- Preheat the oven to 350 degrees
- Season the steak
- Fill your baking dish with water and place the steak pieces inside
- Add vegetables, garlic, and whatever else you like on top of and around the steak pieces
- Put it in the oven and let it bake for about 25 minutes until the steak is medium-rare.
Preparing Skirt Steak In Oven
Skirt steak is a cut of beef from the short plate of a cow. This is a long, flat piece of meat that has a very good reputation because of its flavor. It can be prepared in an oven following a few simple steps to achieve the best taste.
- First, pound the skirt steak with a meat mallet to give it a more uniform shape. Continue the process until the steak is about 1/4 of an inch thick. This process also helps tenderize the meat.

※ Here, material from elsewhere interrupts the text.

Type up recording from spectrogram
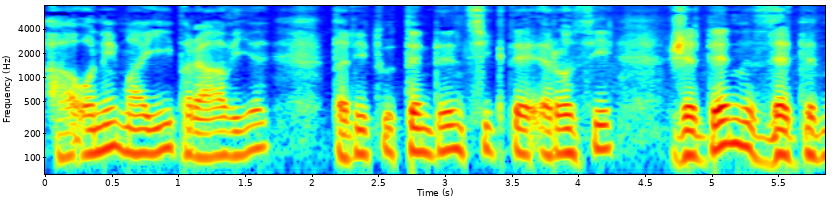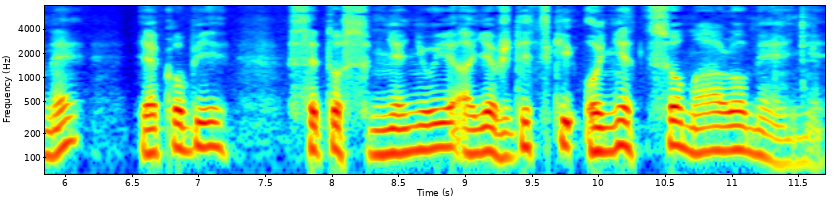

- Skirt steak needs to be well tenderized. You can do this further by scoring the meat, but be advised that in doing so you might lose some of the juices from your steak.
- Season the steak to your flavor.
- Preheat the oven to 450 degrees and place an empty skillet in the oven.
- Use the second pan on your stove, spray it with olive oil, and heat it up. Add mushrooms (and possibly other ingredients) and toss them around the pan until they turn brown. Add more olive oil and onion, butter, salt, and pepper. Let it cook for three or four minutes and then remove it from the stove. This is not a required step, but it is a great addition to your steak.
- Take the skillet out of the oven and spray it with olive oil. Place your skirt steak in the pan and return it to the oven for six to nine minutes, depending on how done you prefer your steak to be. Flip it over and leave it for about half the time you used for the first side.
- Place the steak on a plate and add the mushrooms over it.
Images used via the creative commons version 2.0 license – https://creativecommons.org/licenses/by/2.0/
Image One by MoMo – https://www.flickr.com/photos/kudumomo/5886800854/
Image Two by Jeniffer – https://www.flickr.com/photos/23126594@N00/395308700/
Image Three by Benjamine Horn – https://www.flickr.com/photos/beije/16756892436/